Everything's coming up "Daisies"
Which brings me to a show I care deeply about, and hope I'll continue to care deeply about as the deliciously demented plot thickens. The freshness of "Pushing Daisies" continues to amaze me each week. I wrote in Thursday's WEEKEND section that the folks who write (er, used to write) "Daisies" must be mainlining Pixy Stix while penning scripts. Every week, you get sumptuous slices of pie and Olive Snook's (Kristin Chenoweth is sunshine personified) sugar-coated smile greeting you at 7 p.m. And if you're lucky, there's a They Might Be Giants sing-a-long tossed in for good measure.
If you like the twisted humor of "Twin Peaks," you should be watching this show. If you like Tim Burton's fanciful creations, you should be watching this show.

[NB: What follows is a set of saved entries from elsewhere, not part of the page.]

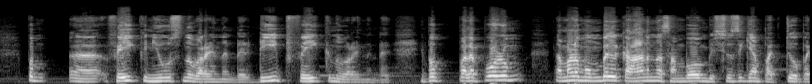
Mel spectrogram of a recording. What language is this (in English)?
Malayalam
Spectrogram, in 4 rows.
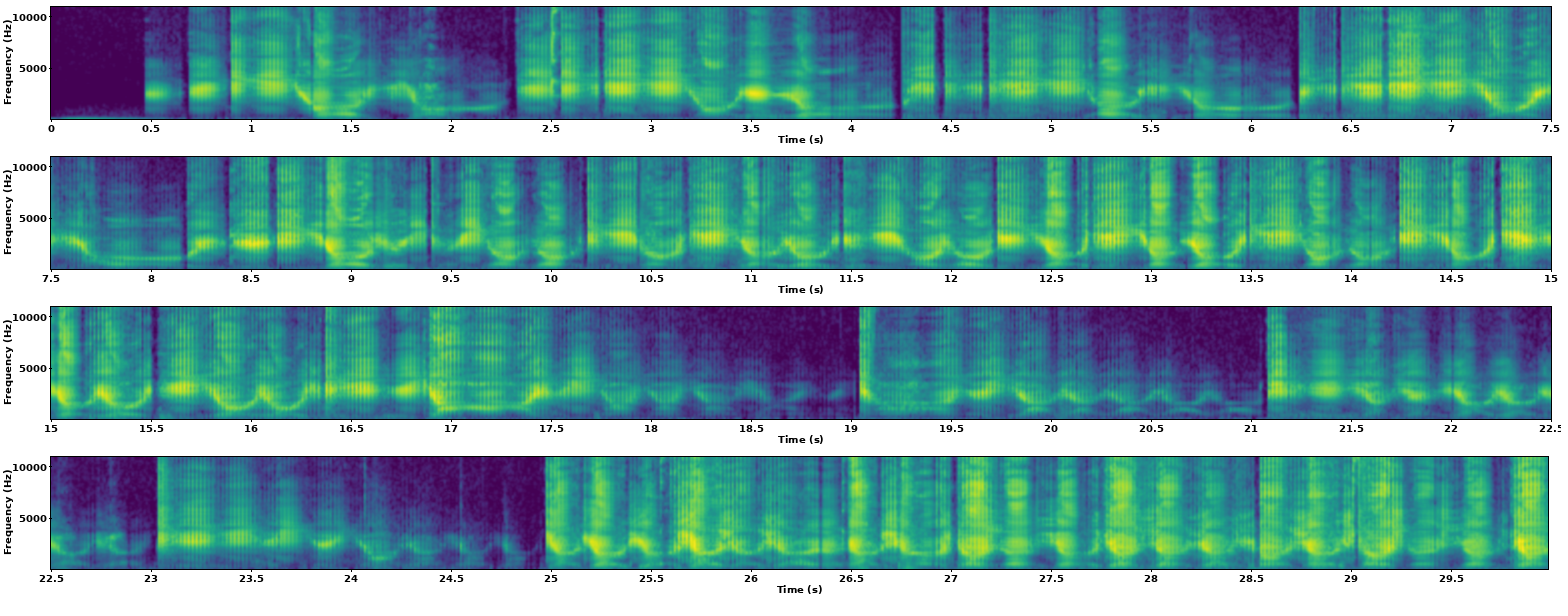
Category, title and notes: Music > Solo instrument
Vargan solo was recorded on Pixel 6pro
khomus, vargan, ethno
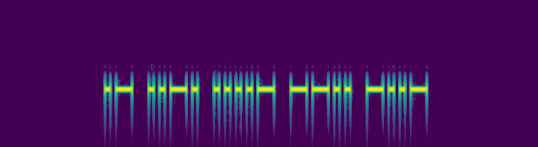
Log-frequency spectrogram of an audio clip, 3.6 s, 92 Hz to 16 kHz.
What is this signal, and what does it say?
Morse code, heard as a keyed tone, about 35 wpm, 700 Hz. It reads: AF4ZX
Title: Speed Racing - USA 2x2 Call Signs 28wpm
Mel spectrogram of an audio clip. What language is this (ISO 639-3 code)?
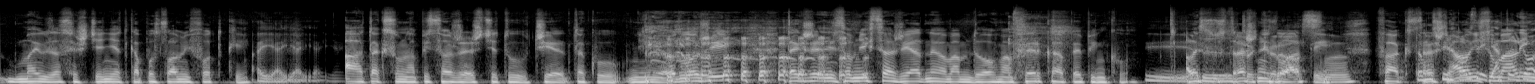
slk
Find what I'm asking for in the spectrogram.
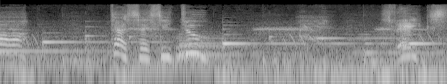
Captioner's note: speaking in latvian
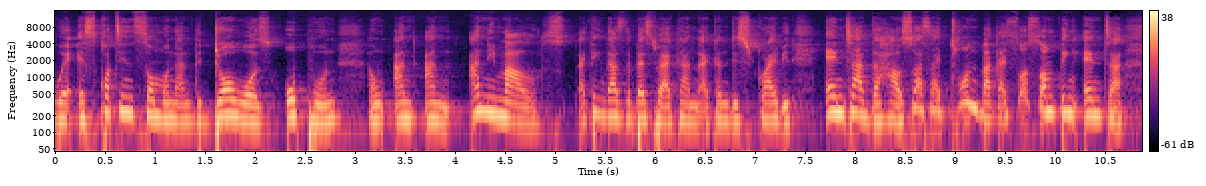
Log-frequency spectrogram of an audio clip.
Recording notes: Question and Answer at the Light, Be conference in Vienna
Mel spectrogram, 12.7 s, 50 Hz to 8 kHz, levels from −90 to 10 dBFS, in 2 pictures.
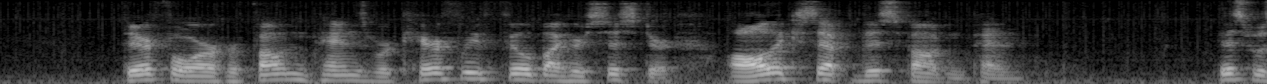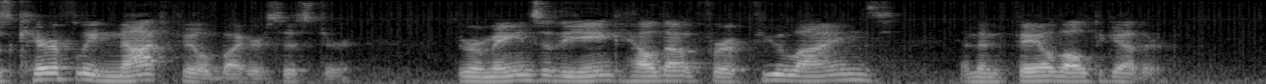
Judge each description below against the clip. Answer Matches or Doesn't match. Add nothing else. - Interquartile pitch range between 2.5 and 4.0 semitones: Doesn't match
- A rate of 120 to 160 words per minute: Doesn't match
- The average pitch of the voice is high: Doesn't match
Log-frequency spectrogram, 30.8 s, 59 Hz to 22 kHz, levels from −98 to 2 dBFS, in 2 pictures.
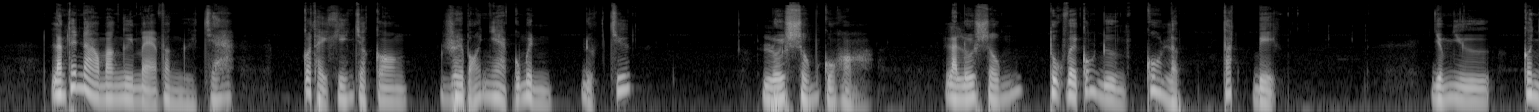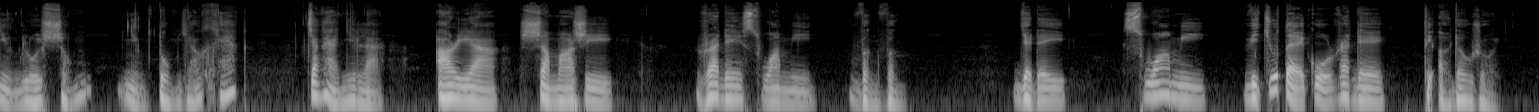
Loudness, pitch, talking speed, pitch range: -35 LUFS, 105 Hz, 135 wpm, 95-120 Hz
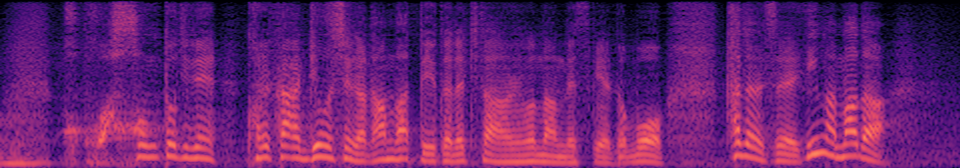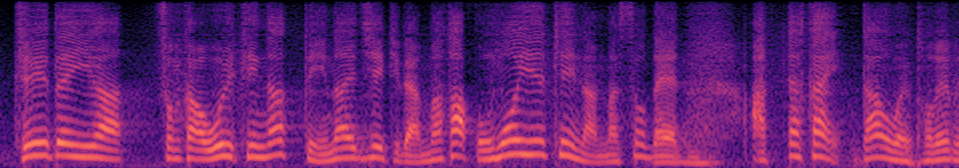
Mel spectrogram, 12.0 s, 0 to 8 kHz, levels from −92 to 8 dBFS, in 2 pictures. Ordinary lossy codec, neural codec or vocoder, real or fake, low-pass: none; codec, 16 kHz, 0.5 kbps, FunCodec, trained on Chinese and English, 25 frames a second; fake; none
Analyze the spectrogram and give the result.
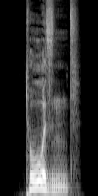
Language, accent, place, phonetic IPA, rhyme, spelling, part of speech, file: German, Germany, Berlin, [ˈtoːzn̩t], -oːzn̩t, tosend, verb, De-tosend.ogg
- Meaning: present participle of tosen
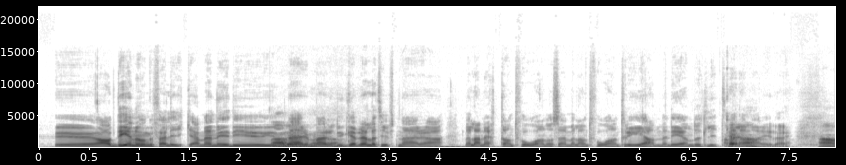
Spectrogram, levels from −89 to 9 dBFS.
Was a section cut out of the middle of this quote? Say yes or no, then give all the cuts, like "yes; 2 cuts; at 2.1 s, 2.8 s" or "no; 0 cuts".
yes; 1 cut; at 6.9 s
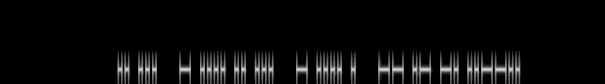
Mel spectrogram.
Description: Morse code, heard as a keyed tone, about 34 wpm, 700 Hz. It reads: IS THIS THE MAN?
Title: Sentences from Top 200 Words 35wpm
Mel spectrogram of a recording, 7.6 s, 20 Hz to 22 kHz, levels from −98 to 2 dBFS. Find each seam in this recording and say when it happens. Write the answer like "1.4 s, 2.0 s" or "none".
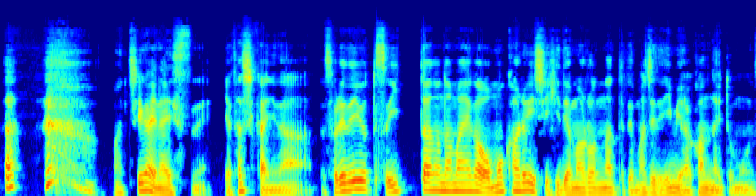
2.2 s, 3.7 s

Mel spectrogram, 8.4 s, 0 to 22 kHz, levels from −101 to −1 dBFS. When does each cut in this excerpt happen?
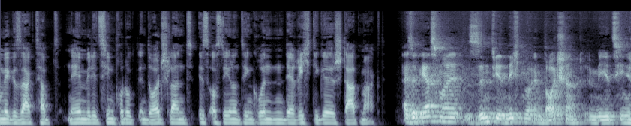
6.2 s

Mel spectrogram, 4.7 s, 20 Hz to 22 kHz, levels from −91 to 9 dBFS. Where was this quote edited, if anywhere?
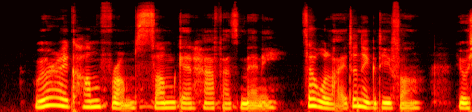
2.9 s

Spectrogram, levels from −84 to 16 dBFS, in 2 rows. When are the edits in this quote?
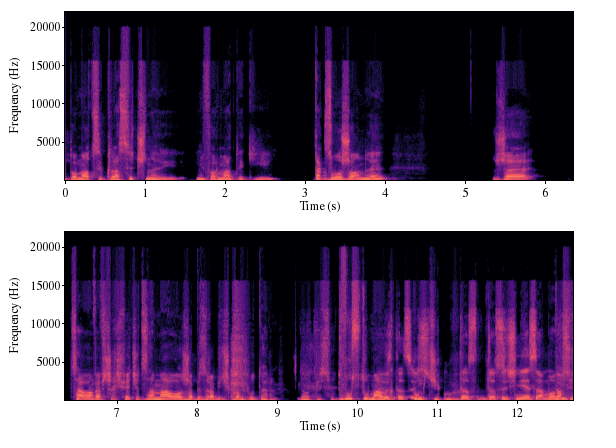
3.1 s, 6.7 s, 7.3 s, 10.5 s

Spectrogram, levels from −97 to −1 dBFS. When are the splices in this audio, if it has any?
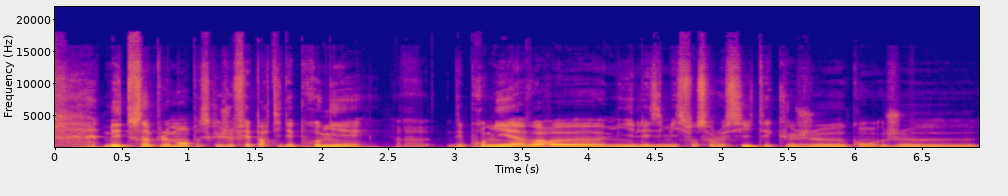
none

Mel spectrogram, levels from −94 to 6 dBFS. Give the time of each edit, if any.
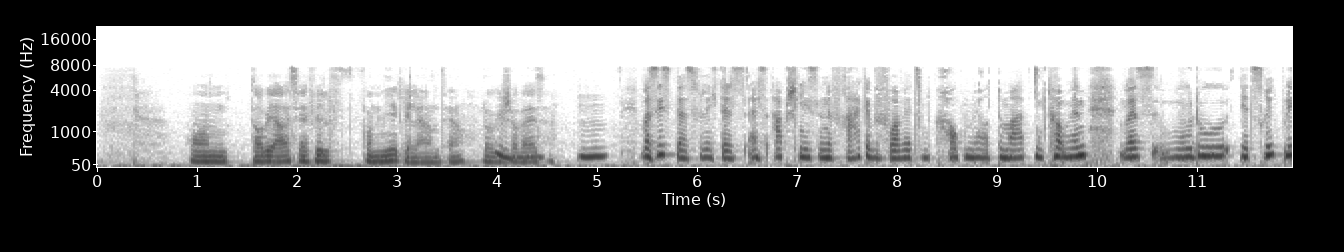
5.4 s

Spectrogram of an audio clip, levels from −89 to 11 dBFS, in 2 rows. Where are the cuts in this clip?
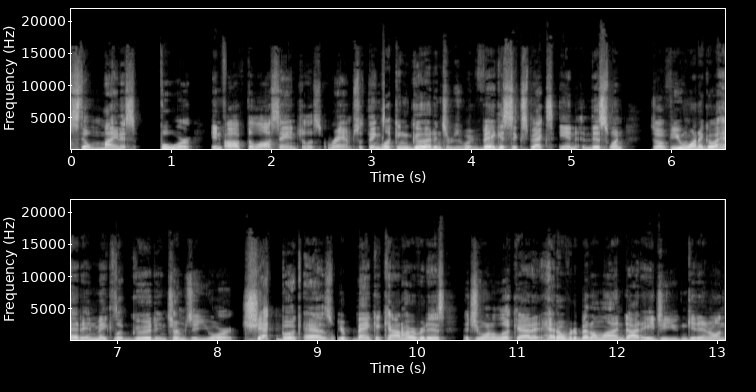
1.5 s, 3.1 s, 7.0 s, 9.1 s

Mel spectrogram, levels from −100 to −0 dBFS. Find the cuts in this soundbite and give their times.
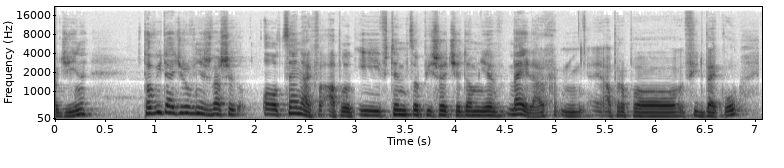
3.0 s

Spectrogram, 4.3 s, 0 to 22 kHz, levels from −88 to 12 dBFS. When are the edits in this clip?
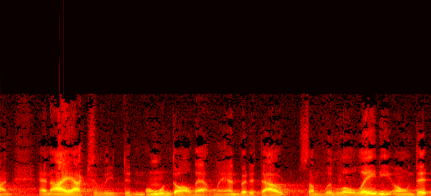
1.4 s, 2.6 s

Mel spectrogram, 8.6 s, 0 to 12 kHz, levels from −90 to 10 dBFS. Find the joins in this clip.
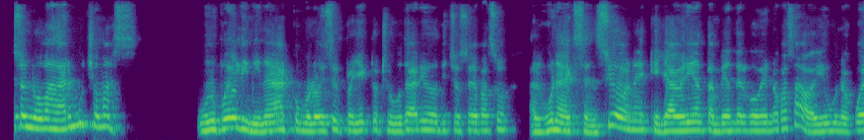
5.2 s

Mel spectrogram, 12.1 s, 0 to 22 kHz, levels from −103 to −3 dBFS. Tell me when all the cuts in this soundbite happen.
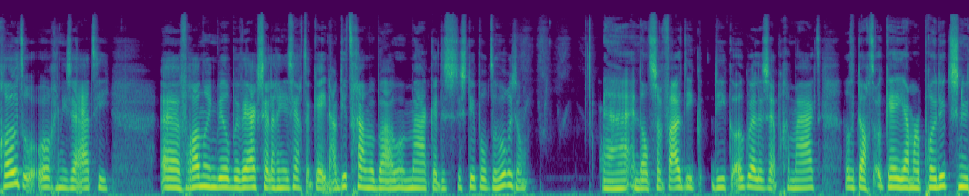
none

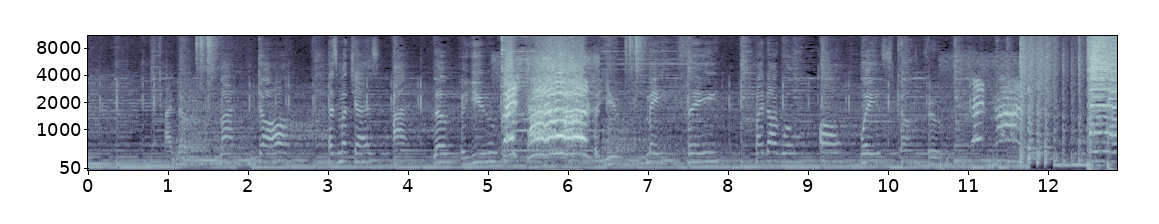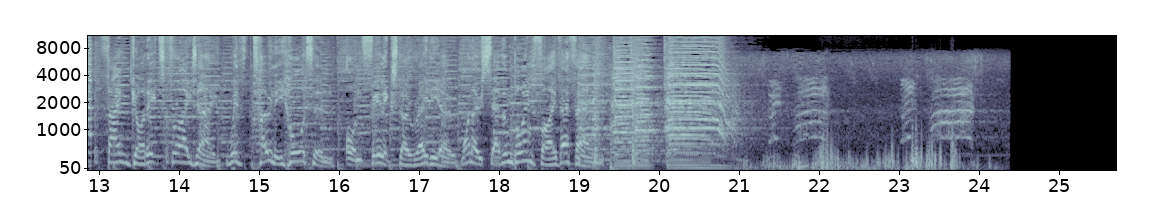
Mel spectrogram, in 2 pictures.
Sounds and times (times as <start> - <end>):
Music: 0.0 - 21.4
Speech: 13.1 - 19.3.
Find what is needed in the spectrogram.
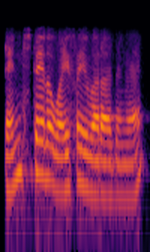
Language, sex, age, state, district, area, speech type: Tamil, male, 18-30, Tamil Nadu, Nilgiris, urban, conversation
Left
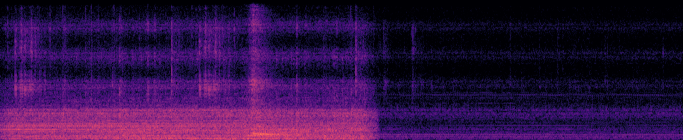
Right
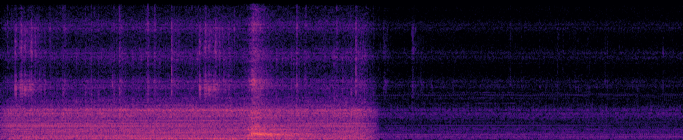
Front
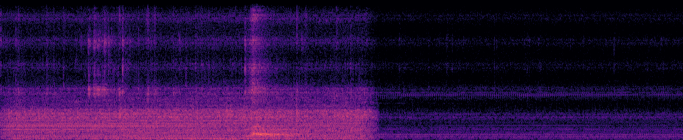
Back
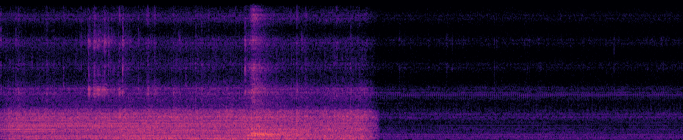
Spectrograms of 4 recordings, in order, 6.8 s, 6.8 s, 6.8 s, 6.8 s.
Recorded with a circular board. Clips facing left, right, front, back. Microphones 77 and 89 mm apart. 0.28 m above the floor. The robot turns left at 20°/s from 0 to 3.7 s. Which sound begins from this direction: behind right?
A whoosh, at 2.4 s.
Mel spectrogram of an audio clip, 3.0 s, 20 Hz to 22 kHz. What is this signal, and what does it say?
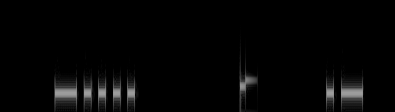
Morse code, heard as a keyed tone, about 22 wpm, 700 Hz. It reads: 6 A
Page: This rapid-fire timing is geared to push your ICR (Instant Character Recognition) skills.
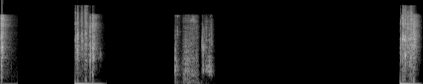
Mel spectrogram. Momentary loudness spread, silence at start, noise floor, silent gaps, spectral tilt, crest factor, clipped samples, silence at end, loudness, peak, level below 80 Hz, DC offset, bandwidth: 14 LU; 0 s; under -90 dBFS; 0.20-0.75 s, 1.09-1.74 s, 2.18-4.00 s; 2 dB/octave; 24 dB; under 0.1%; 0 s; -19 LUFS; 0 dBFS; -50 dBFS; under 0.1%; 17 kHz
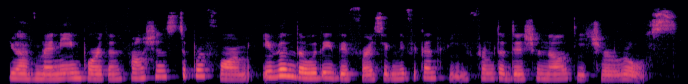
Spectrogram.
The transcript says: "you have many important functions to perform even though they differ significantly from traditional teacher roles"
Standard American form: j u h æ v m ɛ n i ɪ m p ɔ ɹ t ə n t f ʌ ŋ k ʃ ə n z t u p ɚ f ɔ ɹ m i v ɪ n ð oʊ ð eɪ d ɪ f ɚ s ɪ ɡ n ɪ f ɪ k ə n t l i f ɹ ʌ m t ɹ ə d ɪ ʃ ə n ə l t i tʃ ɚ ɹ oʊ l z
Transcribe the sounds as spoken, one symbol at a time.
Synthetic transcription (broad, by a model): j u h æ v m ɛ n i ɪ m p ɔ ɹ t ə n t f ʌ ŋ k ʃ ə n s t u p ɚ f ɔ ɹ m i v ɪ n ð oʊ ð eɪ d ɪ f ɚ s ɪ ɡ n ɪ f ɪ k ə n t l i f ɹ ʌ m t ɹ ə d ɪ ʃ ə n ə l t i tʃ ɚ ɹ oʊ l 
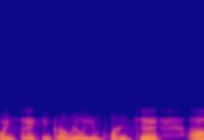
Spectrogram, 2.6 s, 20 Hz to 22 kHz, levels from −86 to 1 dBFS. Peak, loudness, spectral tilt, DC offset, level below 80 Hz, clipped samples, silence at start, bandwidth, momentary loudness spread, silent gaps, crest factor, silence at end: -10 dBFS; -28 LUFS; -5.5 dB/octave; under 0.1%; -64 dBFS; under 0.1%; 0 s; 4.9 kHz; 7 LU; none; 16 dB; 0 s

If you like wickedly fun plot developments and well-written, rapid-fire dialogue that you actually have to pay attention to, you should be watching this show.
Consider that in last night's episode, the following happened: a polygamist dog breeder (played by "The Soup's" Joel McHale) impaled himself on a spiky brush end after repeatedly slipping on spilled - regrettably poisoned - coffee. The rest of the episode revolved around determining which of the breeder's four wives did the dirty, highly caffeinated deed, all while continuing to probe the real straw that stirs the "Daisies" drink - Ned's (Lee Pace) freakish capability to bring people back to life, and therefore, his subsequent inability to touch the love of his life; the already deceased, but breathing because of Ned abusing his powers (whew!) Chuck (Anna Friel).
I know that sounds incredibly deranged, but rehashing the entire "pie-lette" in more organized detail is somewhat moot six episodes into the season. If you're not watching the show, what you have to do is decide for yourself whether those tiny insights sound interesting enough to explore further. Then go online to ABC.com and watch older episodes, or when the strike inevitably kills off spankin' new TV, hope they replay the show from the beginning and get caught-up.
Yes, the show is about dead people coming back to life. But there isn't a hint of gloom and doom to the overall premise. When a guy wakes up in the morgue with a tire mark across his forehead, he doesn't flip out at the sight of being reanimated by Ned. Instead, he answers his questions and asks for a breath mint, you know, like any dead person who was cognizant that they had just been put down for eternal rest probably would.
That's original. That's funny. That's "Pushing Daisies."
-- Thomas Rozwadowski, firstname.lastname@example.org